Following protests, on 13 June, Lam apologised for the controversy surrounding the proposed bill and suspended the proposed bill indefinitely. Despite the bill being indefinitely suspended, demonstrators continue to call for the bill to be completely withdrawn, and for those who have been detained during the protest action to be released. Further, Joshua Wong, a student activist and the secretary-general of the pro-democracy party Demosistō, has also called on the chief executive, Carrie Lam, to resign. 

Situation

After midnight on 10 June, protesters clashed with Hong Kong police as police attempted to disperse the remaining protesters from outside the Legislative offices. Protesters were trying to break into the building, to which police responded with the use of pepper spray and batons.

Throughout the remainder of June, there were frequent protests by those opposed to the extradition bill, including overnight protests on 12 to 13 June, which resulted in government offices being forced to close. Protesters, many wearing facemasks, as well as yellow helmets and yellow vests, resembling those worn in France’s grassroots movement Mouvement des gilets jaunes, and shouting anti-government slogans, have been temporarily blocking the Central District. The protests and demonstrations have been resulting in substantial levels of disruption, forcing road closures and the closing of offices and local government buildings.  Protests and marches have primarily focused on Hennessey Road, from Victoria Park to the Government Headquarters, however protests and demonstrations have spread out onto surrounding roads.

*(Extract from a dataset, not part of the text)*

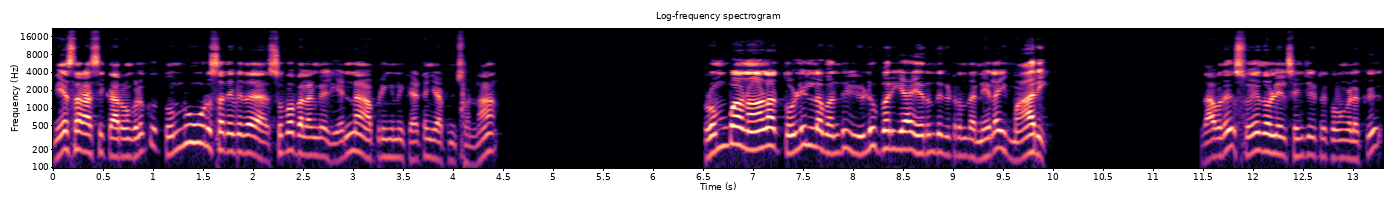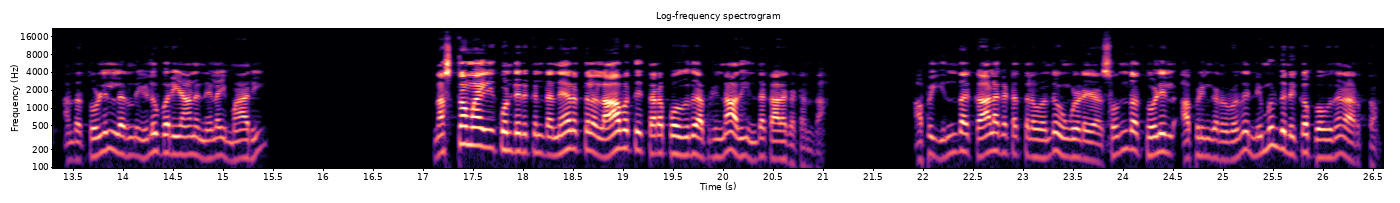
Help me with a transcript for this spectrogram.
மேசராசிக்காரவங்களுக்கு தொண்ணூறு சதவீத சுப பலன்கள் என்ன அப்படிங்கன்னு கேட்டீங்க அப்படின்னு சொன்னால் ரொம்ப நாளாக தொழிலில் வந்து இழுபறியாக இருந்துக்கிட்டு இருந்த நிலை மாறி அதாவது சுயதொழில் செஞ்சுக்கிட்டு இருக்கவங்களுக்கு அந்த தொழிலில் இருந்து இழுபறியான நிலை மாறி நஷ்டமாகி கொண்டிருக்கின்ற நேரத்தில் லாபத்தை தரப்போகுது அப்படின்னா அது இந்த காலகட்டம் தான் அப்போ இந்த காலகட்டத்தில் வந்து உங்களுடைய சொந்த தொழில் அப்படிங்கிறது வந்து நிமிர்ந்து நிற்க போகுதுன்னு அர்த்தம்.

Hong Kong Protests MapAs of 2 July, reports have stated that there is a tense calm prevailing in central Hong Kong, following large-scale protests and clashes between breakaway sections of the pro-democracy march crowds and police on 1 July. The 1 July marked the 22nd anniversary of Hong Kong's handover from British to Chinese rule and is a key date for pro-democracy marches, which occur annually. The annual pro-democracy march was largely peaceful until a large group of protesters broke away from the main march and headed to the Legislative Offices and briefly occupied it, smashing doors and spray-painting the walls. However, robust police operations were able to clear the site and its surrounding area.  

Implications

Following the historic protests in Hong Kong over the controversial Chinese extradition bill, and the 'indefinite suspension' to its implementation as ordered by Carrie Lam, the risk of large-scale unrest remains. Demands for the government to completely withdraw the bill have passed without action, along with calls to drop all charges against those arrested during protests. Additionally, calls to charge police with what protesters describe as violent action and calls for officials to cease referring to the protests as a riot, have also so far not been adhered to by top officials.

In addition, Hong Kong Police have come under criticism for allegedly inciting clashes, by purposefully withdrawing from the Legislative Council on 1 July, despite earlier protecting it in large numbers. Pro-democracy lawmakers have threatened to continue their “rebellion and defiance” should the current Hong Kong administration not overhaul the current political system in the Special Administrative Region.

Following the 1 July unrest, Beijing officials condemned the protests as an “undisguised challenge” to the ‘One country, two systems’ rule. Further, Carrie Lam said she hoped Hong Kong would "return to normal as soon as possible". However, she further stated the Special Administrative Region had "not responded to every demand asked because of good reasons". Responding to claims she had ignored protester demands, she said that releasing those detained during the protests would be against the rule of law.

During a year where political security is paramount for Beijing, owing to multiple high profile commemorative events, it is unclear if China will decide to enhance its apparent assimilation of Hong Kong into the One China framework. However, at this time, the main threat to stability for China is the increasing numbers of locals registering their support for opposition groups ahead of upcoming legislative elections in 2020. Further incidences of protest action in Hong Kong will likely be met with a strong response from security forces and police.